Advertising: 

 

COMM 339: Advertising Creativity 

This course is designed to provide students with an opportunity to develop and apply strategic, creative thinking ability to solve communication problems in the process of an advertising campaign. Emphasis is placed on creative thinking, strategic writing skills, and visualization of ads in various forms of traditional and nontraditional media. The writing instruction focuses on how to write effective advertising copy and how to integrate copy, visuals and ideas into persuasive messages in ad campaigns. 

 

Speech, Language, and Hearing Science 

 

COMM 255: Introduction to Language 

A central component of this course is a paper (and class presentation) on an aspect of language of interest to the student. Using skills introduced in Communication 251, students identify a topic, write an introduction, formulate a research question, write a literature review, and choose one of two options: choose an appropriate methodology for investigating their research question, and present results and interpretation; or write an in-depth literature review, including analysis of the literature. They are required to read, discuss and cite sources from peer-reviewed journals, using APA format both in the body and at the end of the paper.

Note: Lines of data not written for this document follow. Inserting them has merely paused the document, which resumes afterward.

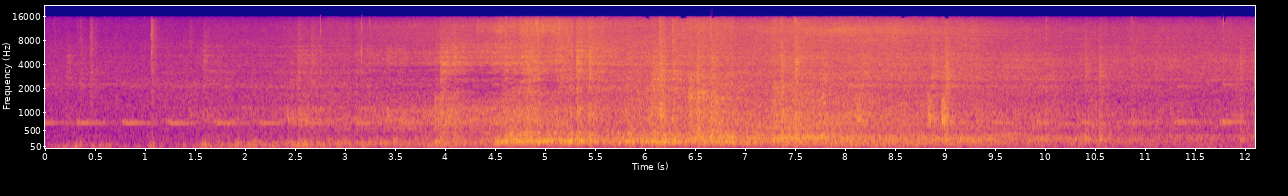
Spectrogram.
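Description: KuMoHa 105 electric railcar passing close by, loudest from about four and a half seconds in and fading after. A level-crossing warning bell rings at about two strikes a second, covered by the train as it passes and heard again near the end.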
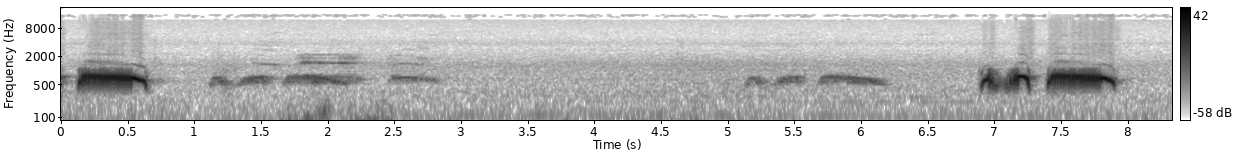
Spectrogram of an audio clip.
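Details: A decoy spotted dove used for training gives low, hollow coos: loud phrases open and close, with softer murmured notes between and brief quiet gaps.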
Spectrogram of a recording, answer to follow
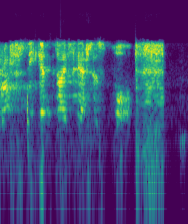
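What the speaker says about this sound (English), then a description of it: "That's my hopper ringtone." A phone ringtone made of a recorded spoken voice plays through a narrow, tinny phone-like band in several loud bursts, then stops.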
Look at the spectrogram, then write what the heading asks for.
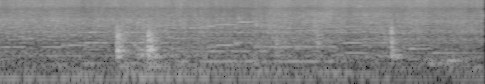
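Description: Chicken pieces sizzling steadily in hot oil in a nonstick wok, freshly added. A wooden spatula stirs them, scraping and knocking against the pan a few times.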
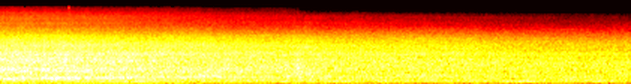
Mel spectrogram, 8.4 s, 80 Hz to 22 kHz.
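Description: HB-E300 series hybrid resort train pulling away on departure, its running noise a steady rumble that fades gradually as it recedes.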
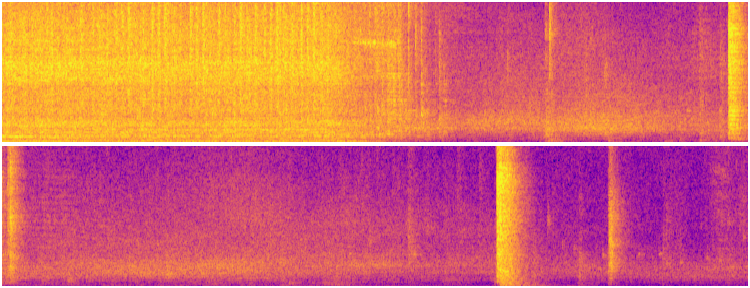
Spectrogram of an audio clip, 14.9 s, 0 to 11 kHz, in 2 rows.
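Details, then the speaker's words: 1985 Ford F150 with the 300 inline-six, after a new distributor cap: a few seconds of loud, uneven running, then it cuts out. It runs better than on arrival but the idle is still rough. The owner suspects the carburetor; a belt is also very loose. "well it's a little bit better it's running better than it did when I pulled it in but you can hear that it's still got a and I think it's coming from our carburetor"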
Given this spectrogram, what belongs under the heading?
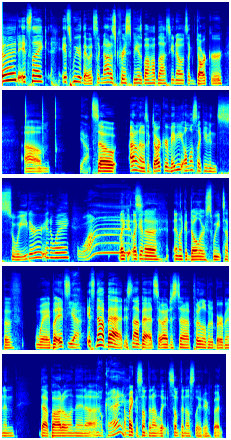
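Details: Adult male speaker; Normal conversational speech.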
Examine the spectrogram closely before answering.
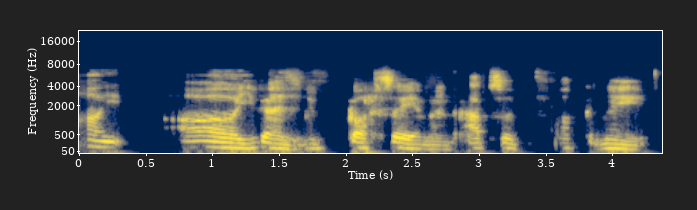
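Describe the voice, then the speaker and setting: British man, husky voice, dry close sound, rambling podcast chat, sweary. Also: mid-range voice, moderate pace, fairly bright tone, no room sound, lo-fi sound. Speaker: podcast co-host.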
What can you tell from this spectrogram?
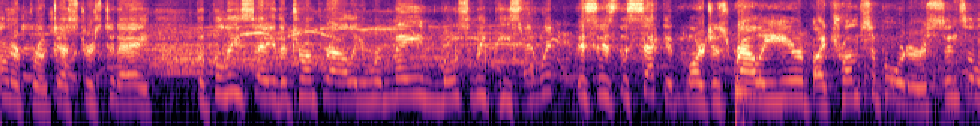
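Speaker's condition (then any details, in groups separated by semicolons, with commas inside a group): No condition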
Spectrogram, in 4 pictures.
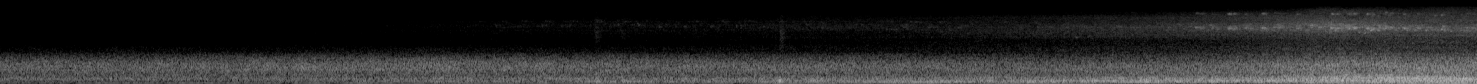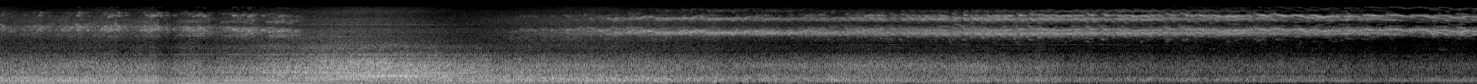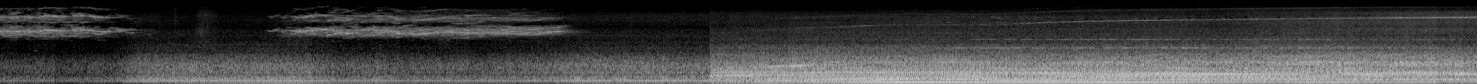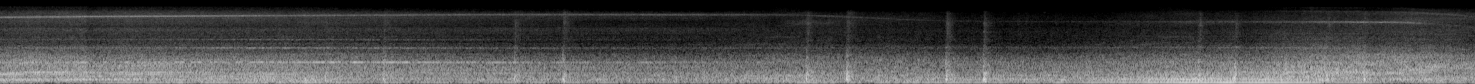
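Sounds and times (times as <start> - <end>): train passing rumble: 0.0 - 59.0
high wheel squeal: 10.8 - 18.8, 19.9 - 31.1, 32.2 - 35.4, 36.7 - 52.0
deep engine drone: 36.4 - 43.2
rising whine: 36.6 - 51.7.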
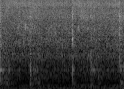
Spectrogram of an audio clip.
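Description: Prawns sizzling loudly in hot oil, a dense close-up hiss with a few sharp pops or stirring clicks scattered through, no voices.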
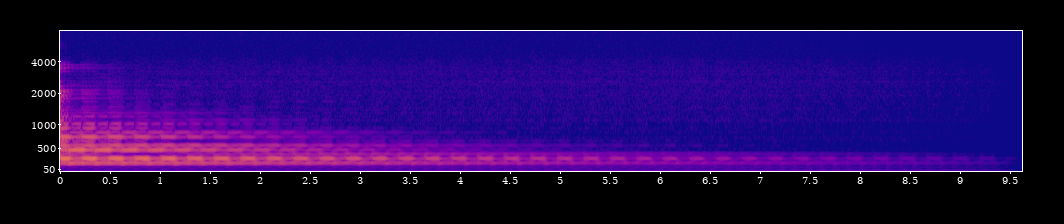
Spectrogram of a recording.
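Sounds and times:
Rhodes electric piano in F sharp: 0.0 - 6.9.

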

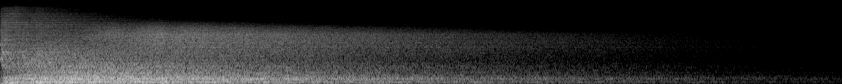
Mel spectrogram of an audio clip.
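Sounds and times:
huge long reverb tail: 0.0 - 3.5.

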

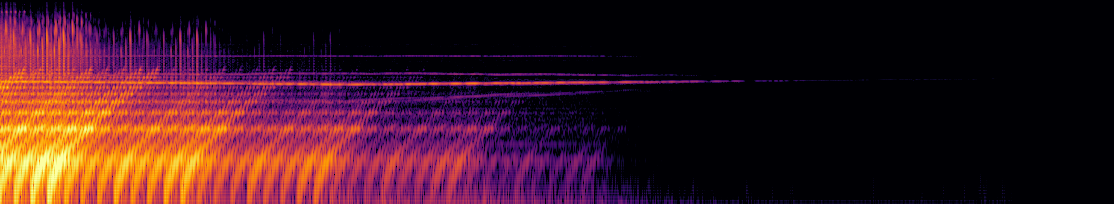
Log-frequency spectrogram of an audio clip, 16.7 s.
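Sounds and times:
percussion sounds with delay: 0.0 - 5.3.

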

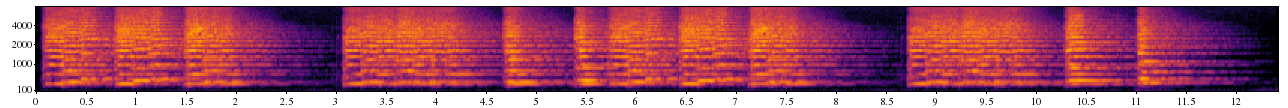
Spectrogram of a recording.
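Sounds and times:
orchestral violins in E minor: 0.0 - 12.4.

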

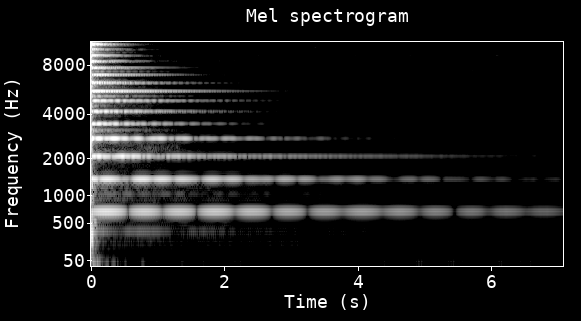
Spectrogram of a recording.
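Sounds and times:
dulcimer beat in F: 0.0 - 1.3.

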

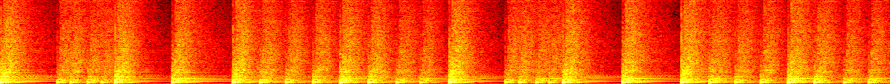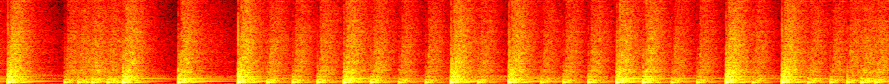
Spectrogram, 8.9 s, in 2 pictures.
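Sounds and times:
Synclavier snare drum: 0.0 - 8.8.

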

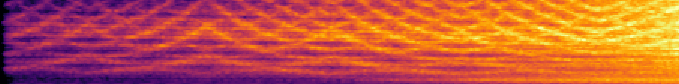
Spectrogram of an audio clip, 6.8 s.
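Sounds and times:
reverse cymbal: 4.5 - 6.7.

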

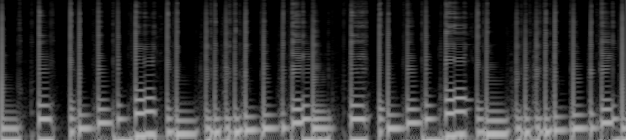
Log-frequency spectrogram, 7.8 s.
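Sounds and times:
boogaloo bass line at 124 BPM: 0.0 - 7.8.

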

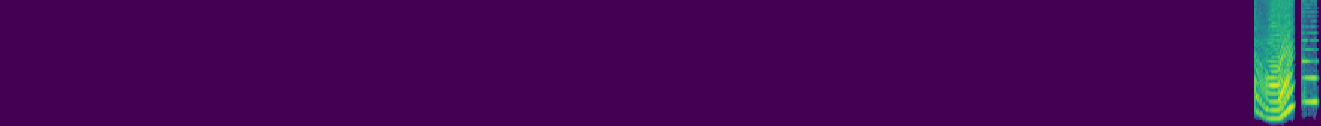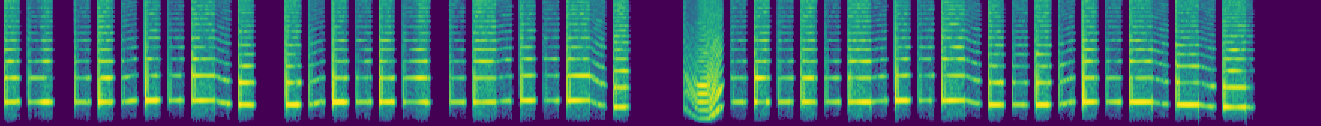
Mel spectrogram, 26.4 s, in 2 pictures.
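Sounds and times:
dry synth lead in G at 128 BPM: 12.6 - 19.5, 20.1 - 25.8.

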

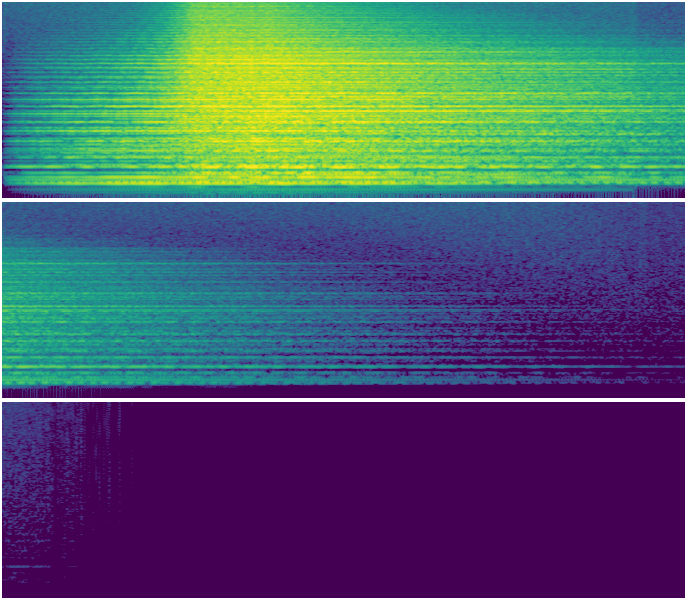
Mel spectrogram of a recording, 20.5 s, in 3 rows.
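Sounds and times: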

Students participate in small group tutorials, critiquing one another’s papers; they then submit revised papers, incorporating feedback from fellow students and the instructor. 

 

COMM 320: Speech and Language Development 

This course is one of the core courses that future speech-language pathologists and audiologists are to have before they begin a graduate program, and it is intended to provide a baseline understanding of normal language development before students begin a in-depth study of communication disorders. Students in this class have already taken an introductory research course (Communication 251) as well as an introduction to language (Communication 255). As preparation for writing in the discipline, students are required to do close reading of four peer-reviewed articles in the discipline. In addition, the course is organized around a project investigating a single child’s language development, replicating the research methods used in articles read as a class. Students are required to report the results of their mini replications according to APA format. Students participate in small group tutorials, critiquing one another’s papers; they then submit revised papers, incorporating feedback from fellow students and the instructor.